This chart lists the percentage of students meeting or exceeding grade-level expectations. Percentages in bold indicate instances in which a district’s score exceeded the state average:

State Average or
School District
SC Ready
Language Arts
SC Ready
English 1
Algebra 1
State Average46.6%38.9%57.9%44.2%
Charleston County53.3%49.2%62.8%52.3%
Berkeley County44.6%31.7%59.3%39.4%
Dorchester Co. Dist. 252.4%41.8%70.4%55.2%
Dorchester Co. Dist. 436.6%25.4%41.5%13.5%
Colleton County25.1%14.0%38.3%20.8%
Williamsburg County24.1%14.6%40.1%16.0%
Georgetown County37.5%29.0%49.9%30.3%
Beaufort County48.7%41.6%60.2%53.5%

For graduation rate, Dorchester District 2 had the highest in the Tri-County, with 93.3%, followed by Dorchester District 4 at 92%. Charleston County’s 84.6% ranked it third place in the Tri-County.

Across the Lowcountry, Beaufort County and Georgetown County schools scored higher in graduation rate than Charleston County.

This table lists Lowcountry district graduation rates and bold values indicate district graduation rates that exceeded the state average:

State Average or
School District
State Average83.3%
Charleston County84.6%
Berkeley County84.3%
Dorchester Co. Dist. 293.3%
Dorchester Co. Dist. 492.0%
Colleton County72.8%
Williamsburg County74.4%
Georgetown County86.7%
Beaufort County86.2%

For the first time, schools received a rating for “school climate,” which Spearman said was based on surveys of students and teachers that measured perceptions of safety, working conditions and school environment.

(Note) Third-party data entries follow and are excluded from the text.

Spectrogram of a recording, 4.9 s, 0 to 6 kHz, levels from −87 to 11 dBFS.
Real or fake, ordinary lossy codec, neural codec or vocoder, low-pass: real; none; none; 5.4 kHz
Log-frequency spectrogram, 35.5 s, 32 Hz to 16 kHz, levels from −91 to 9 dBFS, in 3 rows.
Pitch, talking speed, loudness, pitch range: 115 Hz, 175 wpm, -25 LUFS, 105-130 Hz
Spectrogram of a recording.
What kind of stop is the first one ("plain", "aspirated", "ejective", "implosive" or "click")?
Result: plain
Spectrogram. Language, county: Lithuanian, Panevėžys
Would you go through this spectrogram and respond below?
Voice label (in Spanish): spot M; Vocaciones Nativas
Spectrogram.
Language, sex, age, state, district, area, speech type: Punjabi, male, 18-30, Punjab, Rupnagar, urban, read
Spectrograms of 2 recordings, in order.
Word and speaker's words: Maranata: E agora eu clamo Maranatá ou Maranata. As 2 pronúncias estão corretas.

Just under 80 percent of parents say their child feels safe at school. About 79 percent of teachers say they feel safe, down from about 98 percent the previous year.

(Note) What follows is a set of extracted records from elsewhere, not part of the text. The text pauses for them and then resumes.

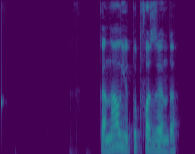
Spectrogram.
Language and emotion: Russian, neutral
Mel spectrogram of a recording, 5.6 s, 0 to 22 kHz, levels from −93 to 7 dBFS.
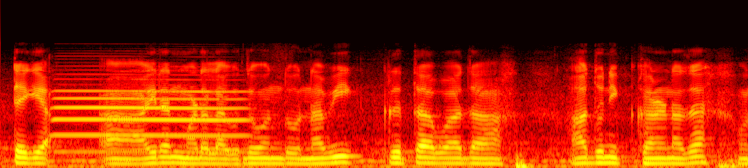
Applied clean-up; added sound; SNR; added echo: none; Wind instrument, woodwind instrument; 2 dB; none.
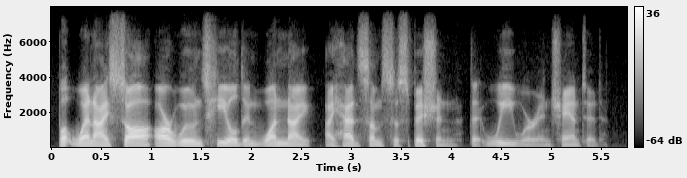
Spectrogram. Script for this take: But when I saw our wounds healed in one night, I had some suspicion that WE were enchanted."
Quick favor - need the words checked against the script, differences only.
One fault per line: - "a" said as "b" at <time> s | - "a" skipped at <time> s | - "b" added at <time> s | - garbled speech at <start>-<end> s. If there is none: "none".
none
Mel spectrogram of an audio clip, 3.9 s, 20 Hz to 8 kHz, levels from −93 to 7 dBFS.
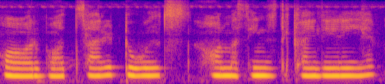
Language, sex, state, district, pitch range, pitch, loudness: Hindi, female, Uttar Pradesh, Lalitpur, 230-235 Hz, 235 Hz, -14 LUFS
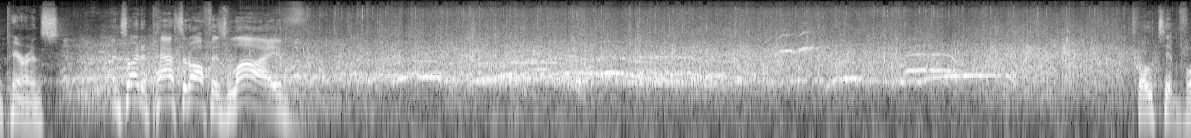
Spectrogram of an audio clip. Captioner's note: cheers and applause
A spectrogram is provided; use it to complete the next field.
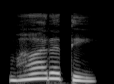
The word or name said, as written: ಭರತಿ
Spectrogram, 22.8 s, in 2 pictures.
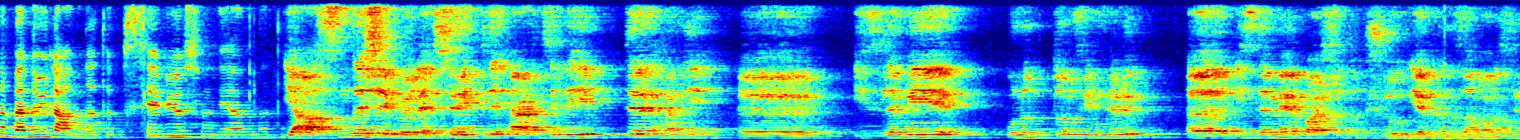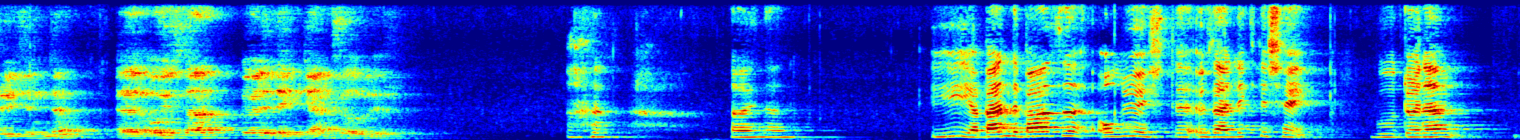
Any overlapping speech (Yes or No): No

The new school climate measure used a 10-point scale to measure the learning environment at state schools as perceived by teachers and students. The state average overall school climate perception is 6.33 out of 10. Dorchester District 2 was the only school district in the Lowcountry to score a higher overall rate with 6.66 out of 10.

State Average or
School District
School Climate
Overall Perception
(out of 10.0)
School Safety
Student Perception
(out of 10.0)
School Safety
Teacher Perception
(out of 10)
State Average6.335.108.03
Charleston County6.084.947.74
Berkeley County5.785.527.85
Dorchester Co. Dist. 26.665.378.34
Dorchester Co. Dist. 46.015.567.93
Colleton County5.214.985.73
Williamsburg County5.462.606.65
Georgetown County5.945.287.52
Beaufort County6.115.627.65

Across the board, teachers had a higher perception of safety in the classroom than students did. In the state average, teachers scored their perception of safety at 8.03 out of 10, while students’ perceptions of safety came in at just 5.10 out of 10.

But five Lowcountry school districts had student safety perception scores that beat the state average. It was only in the Charleston County, Colleton County and Williamsburg County School Districts that students ranked their perception of safety as lower than the state average. Williamsburg County schools posted the lowest student safety perception score at just 2.6 out of 10.

When it came to teacher safety perception, in every Lowcountry district, teachers’ perception of safety in the classroom was higher than that of their students. Only in Dorchester District 2, however, did teacher scores outpace the state average.

Dorchester Dist. 2 celebrates report card results

Ten Dorchester District 2 received an excellent rating while none of the district’s schools received either an unsatisfactory or below average rating, district spokesman Matthew Kenwright said. Six schools ranked as good and eight ranked average.

The ten district schools receiving the excellent rating were Ashley Ridge High School, Beech Hill Elementary School, Fort Dorchester Elementary School, Fort Dorchester High School, Knightsville Elementary School, Rollings Middle School of the Arts, Spann Elementary School, Summerville Elementary School, Summerville High School and Windsor Hill Arts Infused Elementary School.

The district’s graduation rate increased for the fourth consecutive year under the current report card system, Kenwright said.

“Dorchester School District Two’s success is a testament to the hard work of our educators, staff, students, and families,” Superintendent Dr. Shane Robbins said. “While we are proud of this year’s results, we will continue to seek ways to grow and improve.”